[Exercise brief]
Output only the lines below from the one holding "Can you do a" down to the one holding "I want the speech", both end lines included and every picture dropped.

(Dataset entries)

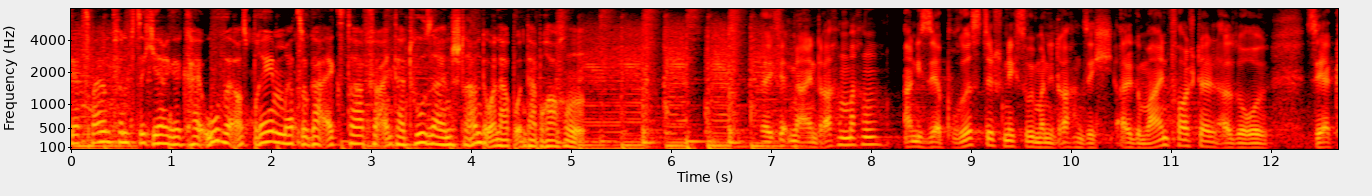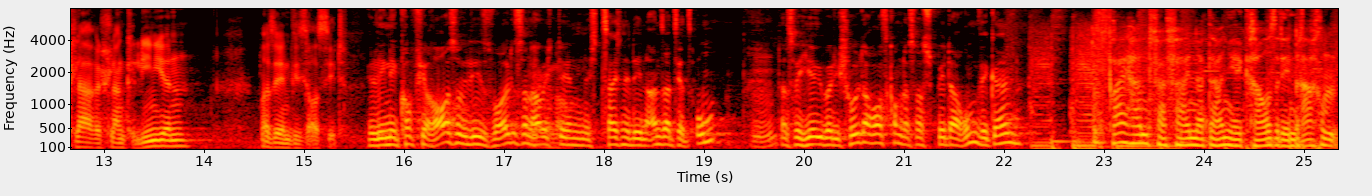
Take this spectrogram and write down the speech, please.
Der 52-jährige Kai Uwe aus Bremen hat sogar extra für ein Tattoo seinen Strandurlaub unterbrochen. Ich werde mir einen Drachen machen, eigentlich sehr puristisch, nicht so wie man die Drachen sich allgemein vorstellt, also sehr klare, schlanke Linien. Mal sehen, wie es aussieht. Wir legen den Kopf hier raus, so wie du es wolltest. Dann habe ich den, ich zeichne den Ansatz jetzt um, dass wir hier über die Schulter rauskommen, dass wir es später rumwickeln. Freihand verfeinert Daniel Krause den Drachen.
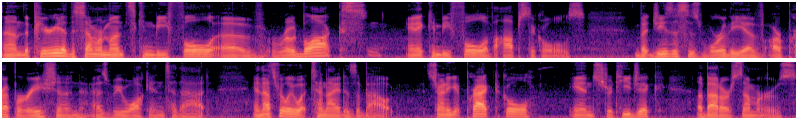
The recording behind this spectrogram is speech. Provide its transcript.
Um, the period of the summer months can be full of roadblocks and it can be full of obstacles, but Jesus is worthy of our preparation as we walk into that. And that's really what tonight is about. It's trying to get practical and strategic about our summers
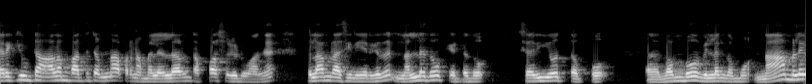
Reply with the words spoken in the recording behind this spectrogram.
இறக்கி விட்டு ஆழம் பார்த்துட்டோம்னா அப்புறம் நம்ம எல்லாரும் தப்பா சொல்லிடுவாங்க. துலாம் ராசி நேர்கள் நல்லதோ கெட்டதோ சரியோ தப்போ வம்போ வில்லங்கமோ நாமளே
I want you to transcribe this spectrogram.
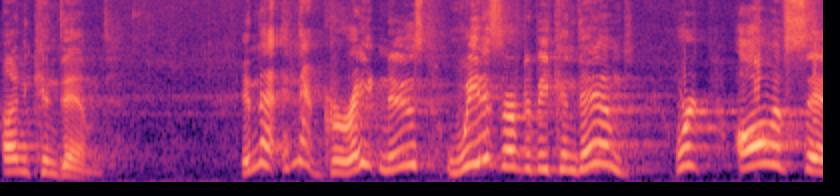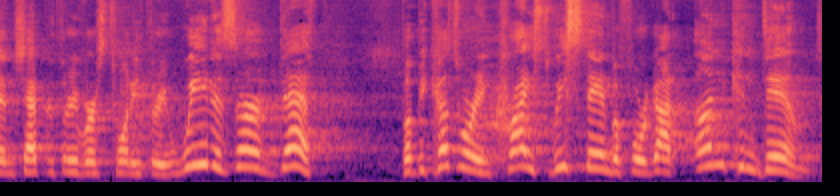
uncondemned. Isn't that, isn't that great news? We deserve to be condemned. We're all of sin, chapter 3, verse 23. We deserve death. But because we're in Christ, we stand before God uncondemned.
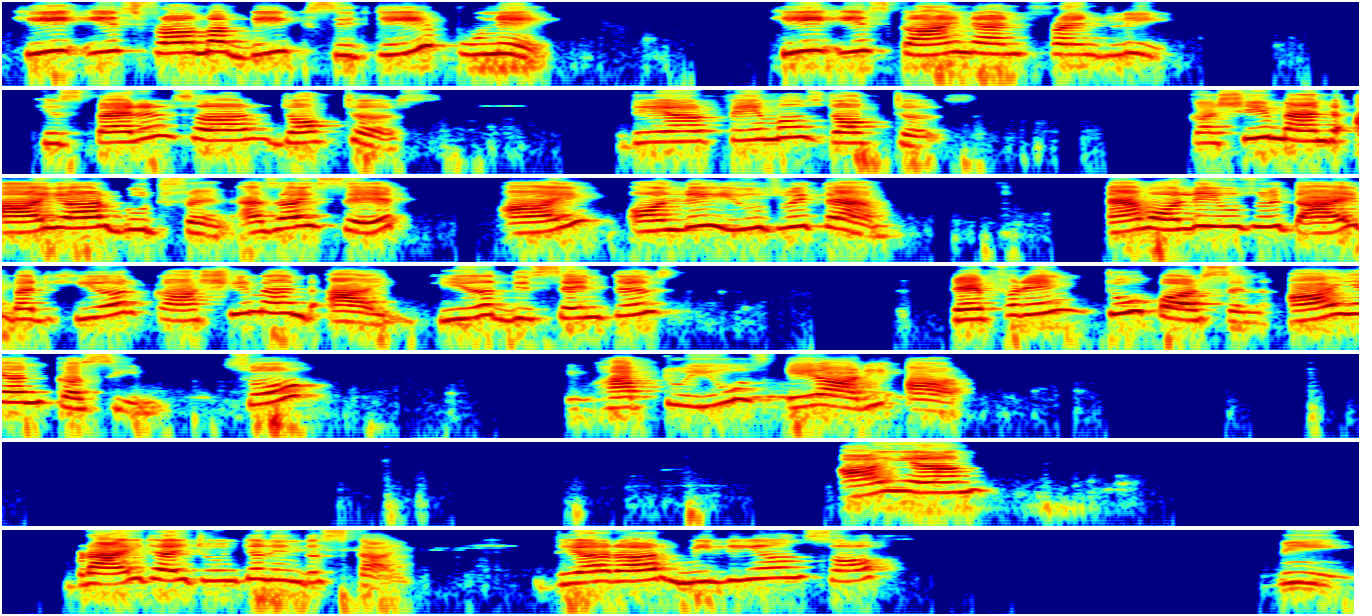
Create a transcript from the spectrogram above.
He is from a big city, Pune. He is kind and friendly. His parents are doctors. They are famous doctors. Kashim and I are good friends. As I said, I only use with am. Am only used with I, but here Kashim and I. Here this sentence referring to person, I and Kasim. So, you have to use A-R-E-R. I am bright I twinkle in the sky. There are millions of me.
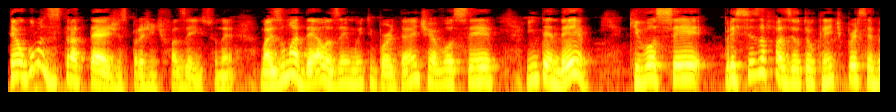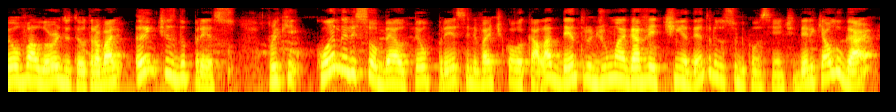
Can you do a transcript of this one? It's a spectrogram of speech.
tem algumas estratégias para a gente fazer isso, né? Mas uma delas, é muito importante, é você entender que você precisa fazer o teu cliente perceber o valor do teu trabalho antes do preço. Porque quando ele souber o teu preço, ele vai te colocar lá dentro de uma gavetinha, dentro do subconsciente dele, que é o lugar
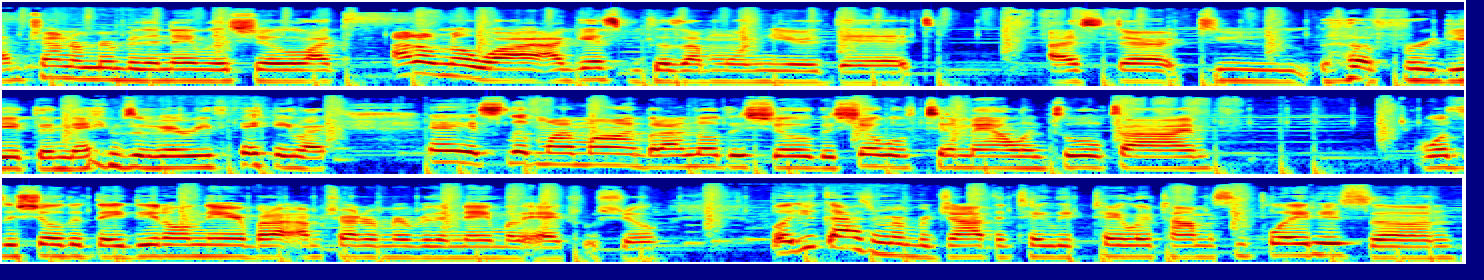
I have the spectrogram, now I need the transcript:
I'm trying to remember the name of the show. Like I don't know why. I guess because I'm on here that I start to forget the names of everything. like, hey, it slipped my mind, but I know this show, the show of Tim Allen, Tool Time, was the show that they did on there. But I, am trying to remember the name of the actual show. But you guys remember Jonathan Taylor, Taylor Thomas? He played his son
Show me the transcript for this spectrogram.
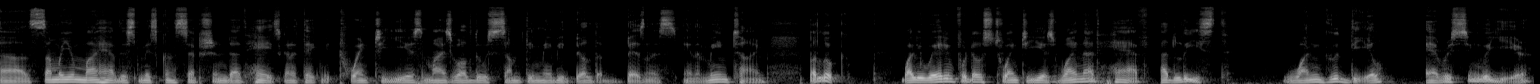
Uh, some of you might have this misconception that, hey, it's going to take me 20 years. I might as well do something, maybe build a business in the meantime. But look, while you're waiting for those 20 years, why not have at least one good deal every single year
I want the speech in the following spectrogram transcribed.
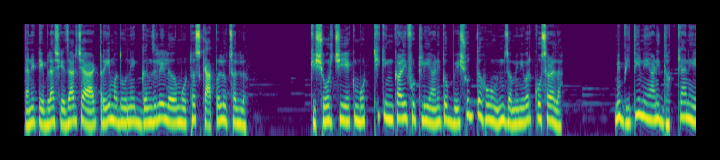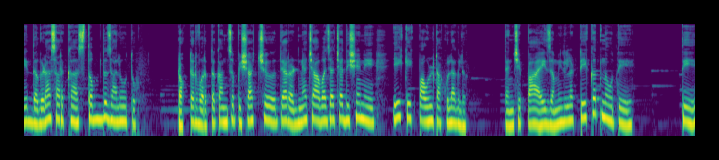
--
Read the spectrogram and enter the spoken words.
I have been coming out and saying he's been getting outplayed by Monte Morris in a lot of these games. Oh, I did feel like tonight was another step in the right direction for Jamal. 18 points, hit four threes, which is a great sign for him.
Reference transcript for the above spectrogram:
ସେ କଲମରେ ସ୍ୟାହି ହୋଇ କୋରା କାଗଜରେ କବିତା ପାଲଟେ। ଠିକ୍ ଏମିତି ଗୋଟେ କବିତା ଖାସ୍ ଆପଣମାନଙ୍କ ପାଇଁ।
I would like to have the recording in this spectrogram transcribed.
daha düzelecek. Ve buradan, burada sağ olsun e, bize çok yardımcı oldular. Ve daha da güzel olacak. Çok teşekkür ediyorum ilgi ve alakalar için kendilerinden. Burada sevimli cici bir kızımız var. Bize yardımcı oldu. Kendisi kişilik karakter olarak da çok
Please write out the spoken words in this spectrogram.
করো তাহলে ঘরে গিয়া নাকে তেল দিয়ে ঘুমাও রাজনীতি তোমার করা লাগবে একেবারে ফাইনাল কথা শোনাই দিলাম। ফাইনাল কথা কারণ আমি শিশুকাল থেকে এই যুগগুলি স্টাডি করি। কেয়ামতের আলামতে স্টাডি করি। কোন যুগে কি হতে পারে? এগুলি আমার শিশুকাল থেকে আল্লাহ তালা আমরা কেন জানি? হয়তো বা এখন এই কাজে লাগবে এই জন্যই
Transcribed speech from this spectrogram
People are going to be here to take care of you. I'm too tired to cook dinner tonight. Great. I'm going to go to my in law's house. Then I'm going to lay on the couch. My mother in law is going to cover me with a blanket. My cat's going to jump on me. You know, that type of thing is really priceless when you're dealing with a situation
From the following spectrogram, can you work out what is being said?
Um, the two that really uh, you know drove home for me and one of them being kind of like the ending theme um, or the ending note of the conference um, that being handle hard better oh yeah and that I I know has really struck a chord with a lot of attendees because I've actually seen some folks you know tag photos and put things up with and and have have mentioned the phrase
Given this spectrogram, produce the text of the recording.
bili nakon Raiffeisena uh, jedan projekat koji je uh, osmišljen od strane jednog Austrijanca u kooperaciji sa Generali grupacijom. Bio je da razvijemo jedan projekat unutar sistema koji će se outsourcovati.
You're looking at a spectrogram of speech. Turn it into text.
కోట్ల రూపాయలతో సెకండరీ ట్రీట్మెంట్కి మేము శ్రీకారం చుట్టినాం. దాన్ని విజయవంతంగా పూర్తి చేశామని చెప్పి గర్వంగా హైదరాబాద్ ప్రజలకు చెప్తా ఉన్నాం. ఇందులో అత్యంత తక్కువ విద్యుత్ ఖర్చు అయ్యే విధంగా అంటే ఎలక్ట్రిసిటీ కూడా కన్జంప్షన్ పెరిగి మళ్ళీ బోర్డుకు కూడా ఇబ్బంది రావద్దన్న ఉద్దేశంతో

[Answer to the problem]
Can you do a transcript of this one? It's a spectrogram of speech.
tem algumas estratégias para a gente fazer isso, né? Mas uma delas, é muito importante, é você entender que você precisa fazer o teu cliente perceber o valor do teu trabalho antes do preço. Porque quando ele souber o teu preço, ele vai te colocar lá dentro de uma gavetinha, dentro do subconsciente dele, que é o lugar
I have the spectrogram, now I need the transcript:
I'm trying to remember the name of the show. Like I don't know why. I guess because I'm on here that I start to forget the names of everything. like, hey, it slipped my mind, but I know this show, the show of Tim Allen, Tool Time, was the show that they did on there. But I, am trying to remember the name of the actual show. But you guys remember Jonathan Taylor, Taylor Thomas? He played his son
Show me the transcript for this spectrogram.
Uh, some of you might have this misconception that, hey, it's going to take me 20 years. I might as well do something, maybe build a business in the meantime. But look, while you're waiting for those 20 years, why not have at least one good deal every single year
I want the speech in the following spectrogram transcribed.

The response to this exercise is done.